1. Source your ingredients from low-wage developing countries and then assemble or produce your products domestically, and claim Made in Canada on your label. Legislation has only just changed and there’s lots of confusion so you’ll be able to get away with it. FACT: Until July 1, 2010 (with a grace period until Jan 1, 2011) labeling guidelines allowed labels to say Made in Canada if at least 51% of the components were sourced from Canada.
2. List the food miles on your ‘locally-produced’ food products, however source the food from highly mechanized agricultural operations that have a large carbon footprint but a very low (for the time being) cost. FACT: In America, up to 12% of our total fossil fuel use is linked to the food system and more than 35% of our total greenhouse gas emissions are linked to our food system. And yet, on average 85% of the carbon footprint of our food comes from production, and about 15% from transport. So “food miles” does not tell the whole story. Ode Mag article here.
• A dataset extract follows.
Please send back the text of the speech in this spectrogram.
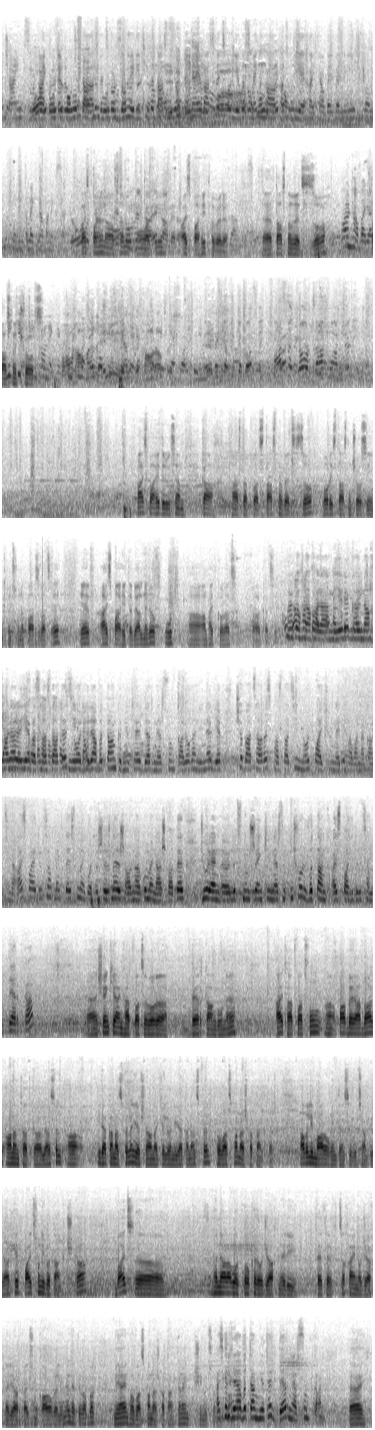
առաջ այն կայքում տեղեկություն տարածվեց, որ զոհերի թիվը 17 է, նաև ասվեց, որ եւս մեկ քաղաքացու դի է հայտնաբերվել։ Ինչ կմեկնաբանեք սա։ Այս պահին ասեմ ուղղակի այս պահի թվերը 16 զոհ, Պարոն Համբարյան, մի քիչ 14 կենտրոն եկեք։ այս պահի դրությամբ կա հաստատված 16 զոհ, որից 14-ի ինքնությունը պարզված է եւ այս պահի տվյալներով 8 անհայտ կորած քաղաքացի։ Այդով նախարարը երեք նախարարը եւս հաստատեց, որ հրավտանգ նյութեր դեռ ներսում կարող են լինել եւ չբացառեց փաստացի նոր պայթյունների հավանականությունը։ Այս պայթյունությամբ մենք տեսնում ենք, որ հրշեջները շարունակում են աշխատել, ջուր են լցնում շենքի ներսում, ինչ որ վտանգ այս պահի դրությամբ դեռ կա։ Շենքի այն հատվածը, որը դեռ կանգուն է, այդ հատվածում պարբերաբար անընդհատ կարելի ասել իրականացվել են եւ շարունակելու են իրականացվել հովացման աշխատանքներ։ Ավելի մարող ինտենսիվությամբ իհարկե պայթյունի վտանգ չկա, բայց հնարավոր փոքր օջախների, թեթև ծխային օջախների արկայություն կարող է լինել, հետեւաբար միայն հովացման աշխատանքներ են շինությունը։ Այսինքն հրավտանգ նյութեր դեռ ներսում կան։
3. Launch a domestic store chain and stock it with cheap, imported goods. Consumers tend to support domestically-owned retailers as they believe the profits are staying within the country, eg. Tim Horton’s Canadian Tire, Loblaws Companies, and Giant Tiger. Who knows if this is true.
4. Build a new brand with a local marketing proposition or, reposition an existing brand as local, in order to capitalize on the ‘buy local’ trend. Locavores will love it! PS. It’s called local-washing. Follow Starbuck’s example if you need help on how to do this.
5. Spin everyday business practices to present your business as having green practices, eg. cite your cost reductions as resource conservation and put lovely nature imagery on your packaging regardless of whether your products are safe for the environment. This way you can join the thousands of other businesses successfully green-washing their products.